4. Entrez Genome Database: http://www.ncbi.nlm.nih.gov/entrez/query.fcgi?db=genomeprj&cmd=Retrieve&dopt=Overview&list_uids=13864

5. Xylella fastidiosa Genome Project: http://aeg.lbi.ic.unicamp.br/xf/

6. De La Fuente, L., et al. "Assessing adhesion forces of type I and type IV pili of Xylella fastidiosa bacteria by use of a microfluidic flow chamber". Applied and Environmental Microbiology. 2007. Volume 73. p. 2690-2696.

7. Purcell, A.H., and Hopkins, D.L. "Fastidious xylem-limited bacterial plant pathogens". Annual Review of Phytopathology. 1996. Volume 34. p. 131-51.

8. Schuenzel, E.L., et al. "A multigene phylogenetic study of clonal diversity and divergence in North American strains of the plant pathogen Xylella fastidiosa". Applied Environmental Microbiology. 2005. Volume 71. p. 3832-3839.

9. Li, Y., et al. "Type I and type IV pili of Xylella fastidiosa affect twitching motility, biofilm formation and cell–cell aggregation". Microbiology. 2007. Volume 153. p. 719-726.

10. College of Natural Resources, University of California, Berkeley: http://www.cnr.berkeley.edu/xylella/

11. Koide, T., et al. "Global gene expression analysis of the heat shock response in the phytopathogen Xylella fastidiosa". Journal of Bacteriology. 2006. Volume 188. p. 5821-5830.

12. Nogaroto, V., et al. "Recombinant expression and characterization of a Xylella fastidiosa cysteine protease differentially expressed in a nonpathogenic strain". FEMS Microbiology Letters. 2006. Volume 261. p. 187–193.

13. Kuzina, L.V., et al. "In vitro activities of antibiotics and antimicrobial peptides against the plant pathogenic bacterium Xylella fastidiosa". Letters in Applied Microbiology. 2006. Volume 42. p. 514–520.
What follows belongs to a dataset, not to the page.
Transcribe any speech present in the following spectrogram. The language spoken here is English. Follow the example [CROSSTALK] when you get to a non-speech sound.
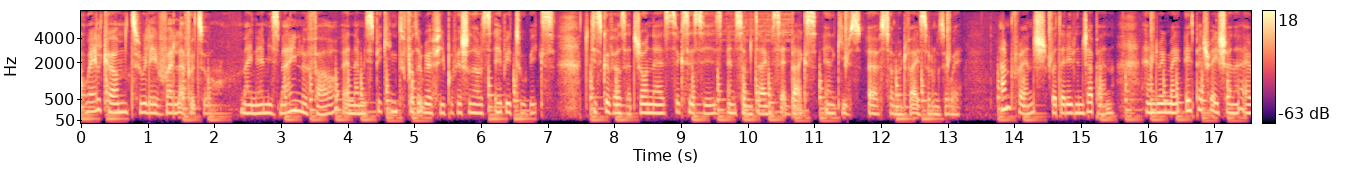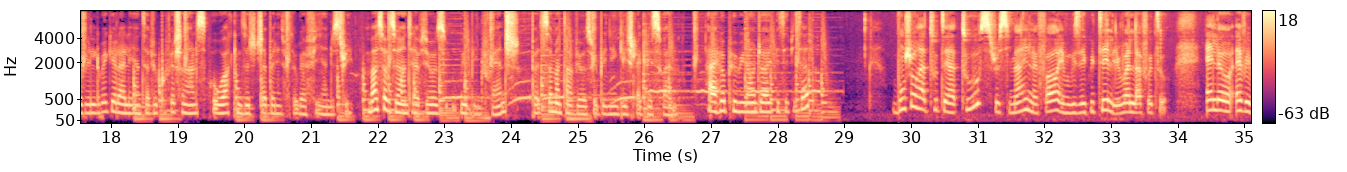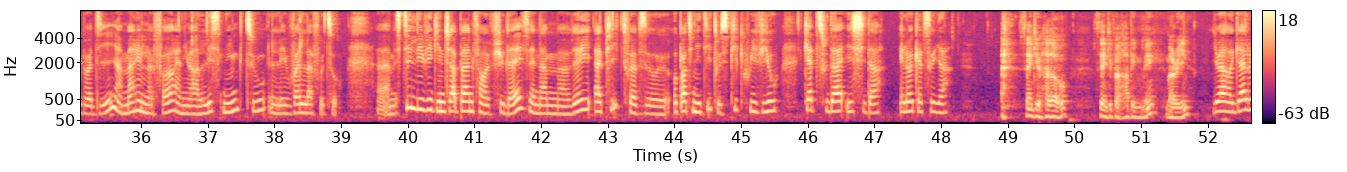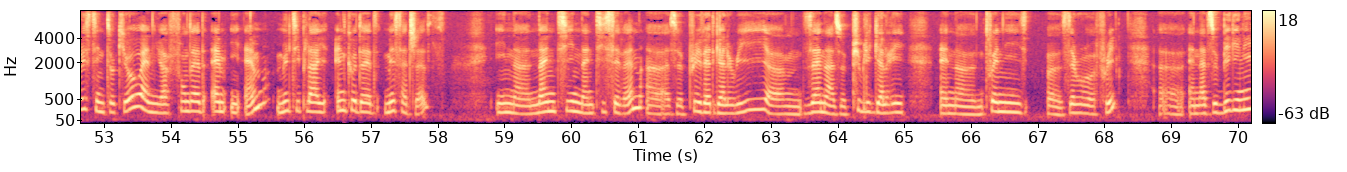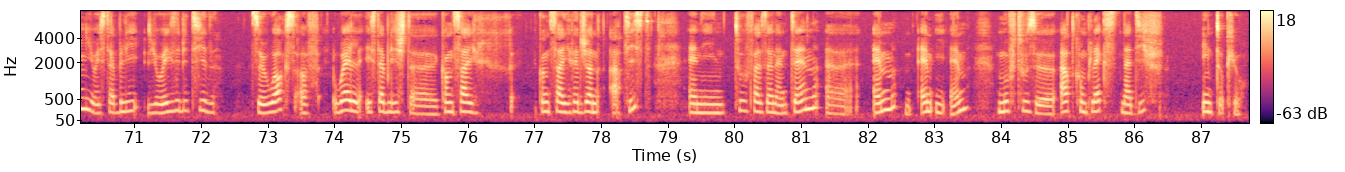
Welcome to Les Voix de la Photo. My name is Marine Lefort, and I'm speaking to photography professionals every two weeks to discover their journeys, successes, and sometimes setbacks, and gives us some advice along the way. I'm French, but I live in Japan, and during my expatriation, I will regularly interview professionals who work in the Japanese photography industry. Most of the interviews will be in French, but some interviews will be in English, like this one. I hope you will enjoy this episode. Bonjour à toutes et à tous, je suis Marine Lefort et vous écoutez Les Voiles de la Photo. Hello everybody, I'm Marine Lefort and you are listening to Les Voiles de la Photo. Uh, I'm still living in Japan for a few days and I'm uh, very happy to have the opportunity to speak with you, Katsuda Ishida. Hello Katsuya. [LAUGHS] Thank you, hello. Thank you for having me, Marine. You are a gallerist in Tokyo and you have founded MEM, Multiply Encoded Messages, in uh, 1997 uh, as a private gallery, um, then as a public gallery in uh, 2003. Uh, and at the beginning, you, you exhibited the works of well-established uh, Kansai, Kansai region artists. And in 2010, uh, M, MEM moved to the art complex NADiff in Tokyo.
Edited by Kathryn Thompson, student of Rachel Larsen and Kit Pogliano, University of California, San Diego